Home is where your heart is. Your home is your castle. Home away from home. Home sweet home…. the sayings go on.

We assume home is a safe haven, a place of refuge and rest. Yet when chronic illness is involved, even our understanding of ‘home’ gets complicated.

“Is home a place of rest for you, if your Mum is ill all the time and you never know how she’ll be?”

A long time ago, somebody asked me this question. I was indignant. As a teenager, my thoughts ran like this: Are you suggesting that I come from an unhappy home? Firstly, it’s none of your business, and secondly I have a good family and a good home –

The truth is, I did (and do) come from a “happy home”. Yet the question made such an impact on me that I remember it all these years later, because it was something I’d never thought of before:

How does chronic illness in the family affect the definition of ‘home’?

Or, to be more personal: how does your family member’s struggle with chronic illness affect your home life?
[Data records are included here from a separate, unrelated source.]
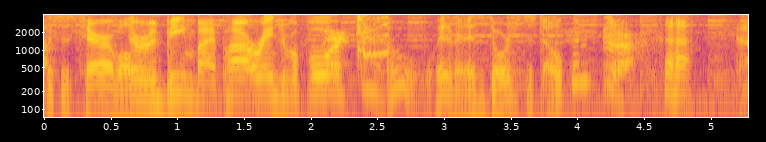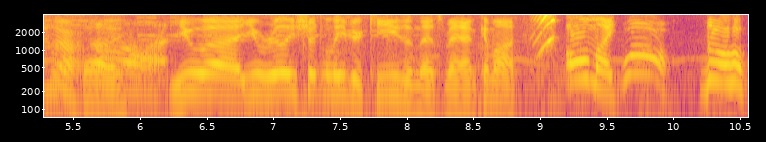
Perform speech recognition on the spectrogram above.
this is terrible. Ever been beaten by a Power Ranger before? Oh, wait a minute. His door's just open. Well, you uh, you really shouldn't leave your keys in this, man. Come on. Oh my. Whoa! No.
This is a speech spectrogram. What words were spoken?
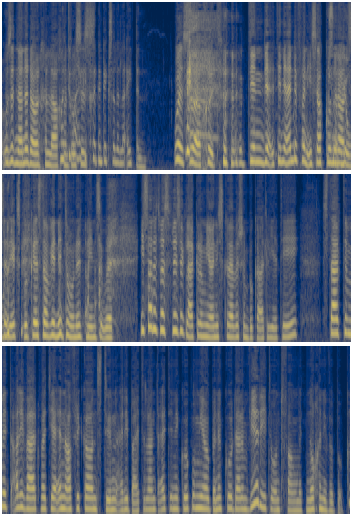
ons het nou net daar gelag want ons is ek gedink ek sal hulle uitdin. O, so goed. teen die teen die einde van Isak Konrad se reeksboeke is daar weer net 100 mense oor. Isak, dit was vreeslik lekker om jou in die skrywers en boeke ateljee te hê. Sterkte met al die werk wat jy in Afrikaans doen uit die buiteland uit en ek hoop om jou binnekort darm weer hier te ontvang met nog 'n nuwe boek.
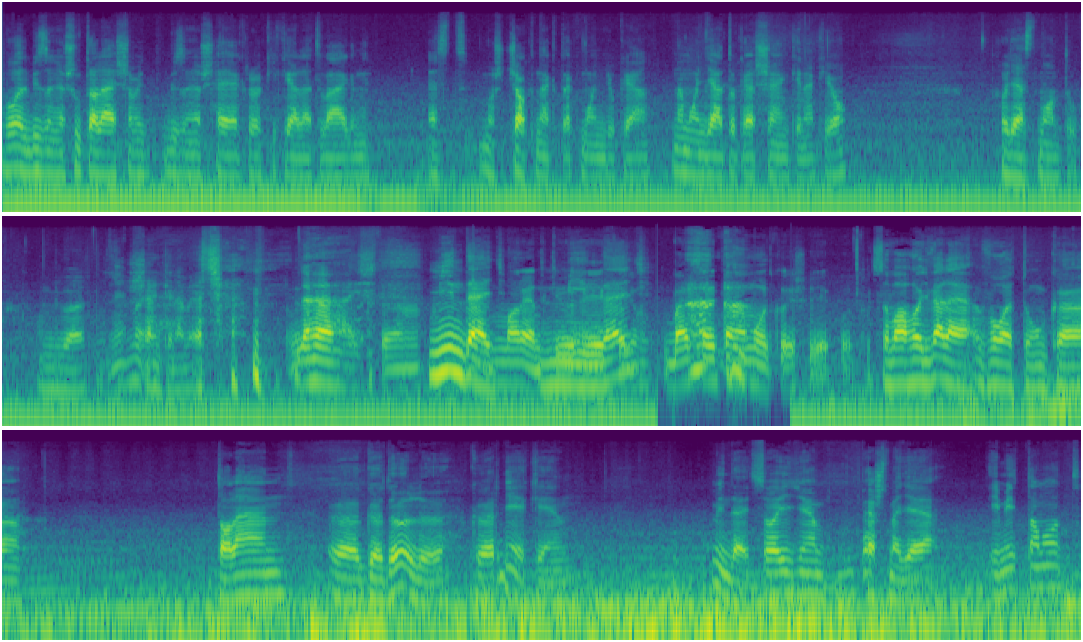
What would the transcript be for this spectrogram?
Volt bizonyos utalás, amit bizonyos helyekről ki kellett vágni. Ezt most csak nektek mondjuk el. Nem mondjátok el senkinek, jó? Hogy ezt mondtuk. Amiből Nem, senki nem ért semmi. De Istenem. Mindegy. Ma rendkívül Mindegy. Bár szerintem a múltkor is hülyék voltunk. Szóval, hogy vele voltunk uh, talán uh, Gödöllő környékén. Mindegy, szóval így ilyen Pest megye imittam ott.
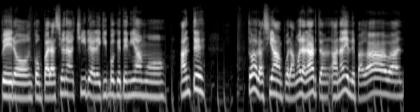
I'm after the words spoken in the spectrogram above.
Pero en comparación a Chile, al equipo que teníamos antes, todos lo hacían por amor al arte, a, a nadie le pagaban,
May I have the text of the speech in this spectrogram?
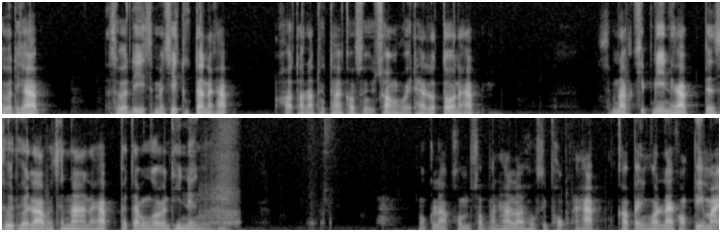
สวัสดีครับ สวัสดีสมาชิกทุกท่านนะครับ ขอต้อนรับทุกท่านเข้าสู่ช่องหวยไทยลอตโต้นะครับสำหรับคลิปนี้นะครับ เป็นสูตรหวยลาวพัฒนานะครับ ประจำงวดวันที่ 1 มกราคม 2566 นะครับ ก็เป็นงวดแรกของปีใหม่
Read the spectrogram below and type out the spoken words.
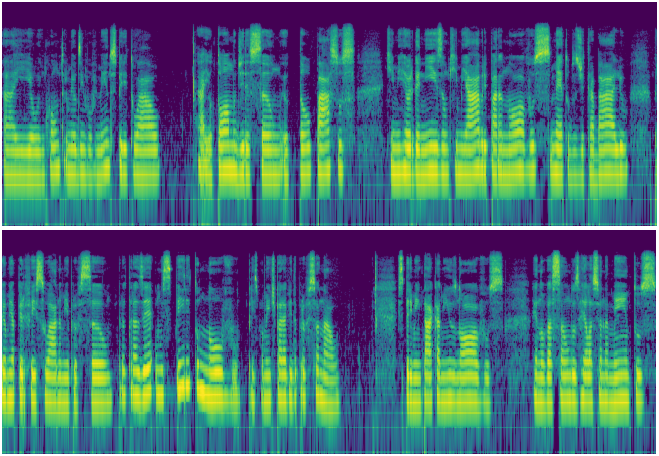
aí eu encontro meu desenvolvimento espiritual, Aí eu tomo direção, eu dou passos que me reorganizam, que me abrem para novos métodos de trabalho, para eu me aperfeiçoar na minha profissão, para eu trazer um espírito novo, principalmente para a vida profissional. Experimentar caminhos novos, renovação dos relacionamentos,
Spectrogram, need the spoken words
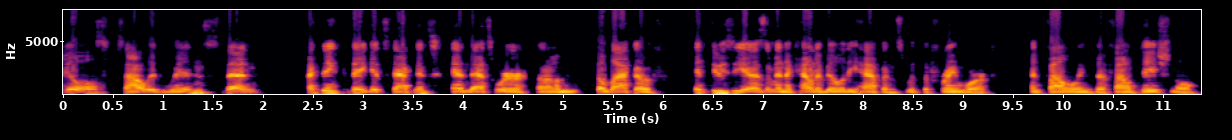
real solid wins, then I think they get stagnant, and that's where um, the lack of enthusiasm and accountability happens with the framework and following the foundational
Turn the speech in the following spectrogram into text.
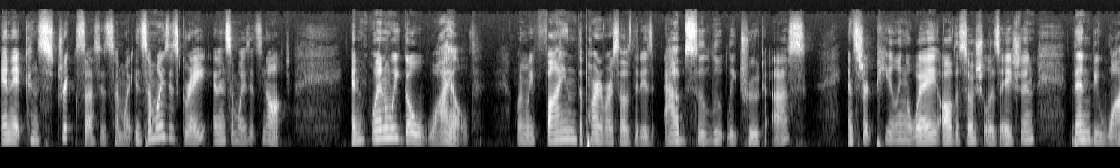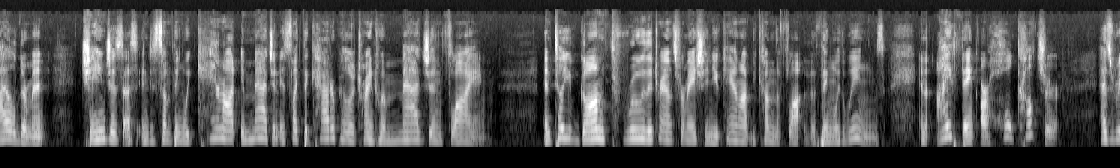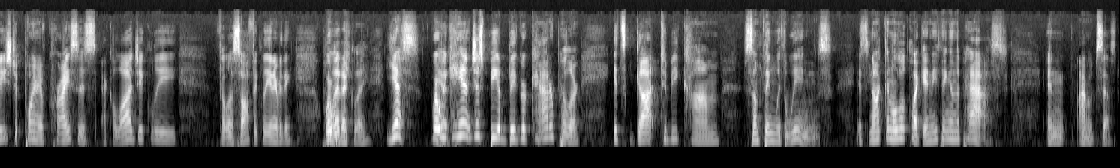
and it constricts us in some way. In some ways, it's great, and in some ways, it's not. And when we go wild, when we find the part of ourselves that is absolutely true to us and start peeling away all the socialization, then bewilderment changes us into something we cannot imagine. It's like the caterpillar trying to imagine flying. Until you've gone through the transformation, you cannot become the, fly- the thing with wings. And I think our whole culture has reached a point of crisis ecologically, philosophically, and everything. Politically. Yes, where Yes. we can't just be a bigger caterpillar. It's got to become something with wings. It's not going to look like anything in the past. And I'm obsessed.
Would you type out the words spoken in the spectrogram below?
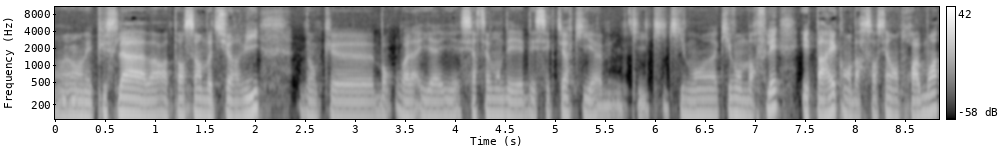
Mhm. On, est plus là à penser en mode survie. Donc, euh, bon, voilà, il y, a certainement des, secteurs qui, euh, qui, qui, vont, qui vont morfler. Et pareil, quand on va ressortir dans trois mois,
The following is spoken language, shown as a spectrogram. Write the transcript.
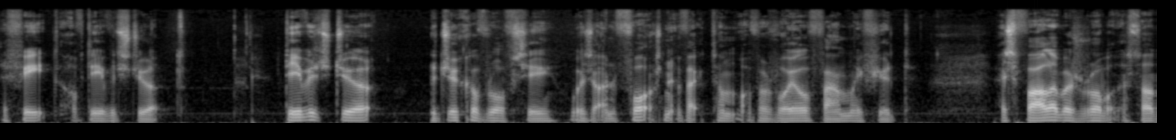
The Fate of David Stewart. David Stewart, the Duke of Rothesay, was an unfortunate victim of a royal family feud. His father was Robert III,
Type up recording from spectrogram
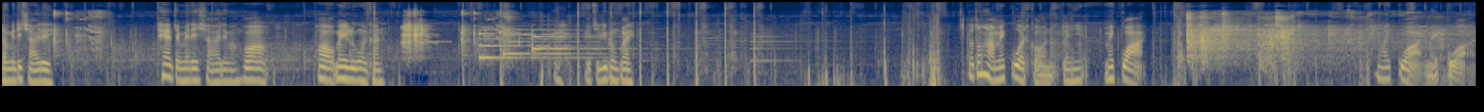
เราไม่ได้ใช้เลย แทบจะไม่ได้ใช้เลยมั้งเพราะ พ่อไม่รู้เหมือนกันเดี๋ยวจะรีบลงไป เราต้องหาไม้กวาดก่อนอะตัวนี้ไม้กวาด ไม้กวาดไม้กวาด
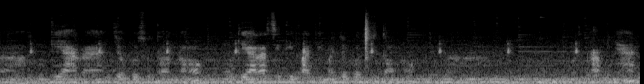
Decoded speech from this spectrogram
eh, Mutiara Joko Sutono, Mutiara Siti Fatimah Joko Sutono eh, lengkapnya.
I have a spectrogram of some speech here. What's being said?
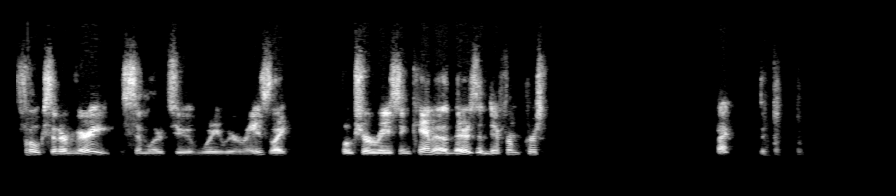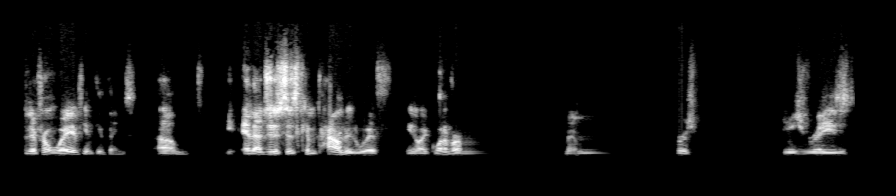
folks that are very similar to where we were raised, like folks who were raised in Canada, there's a different perspective, a different way of thinking things. Um, and that just is compounded with, you know, like one of our members was raised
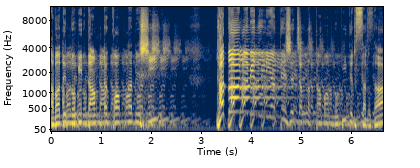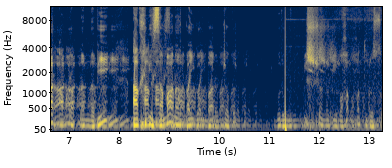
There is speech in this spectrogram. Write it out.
আমাদের নবীর দামটা কম না বেশি? নবী আমার আপনার নবী গুরু বিশ্ব নবী মোহাম্মদ করেছে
Continue reading “How chronic illness changes your perspective of home (and what to do about it)”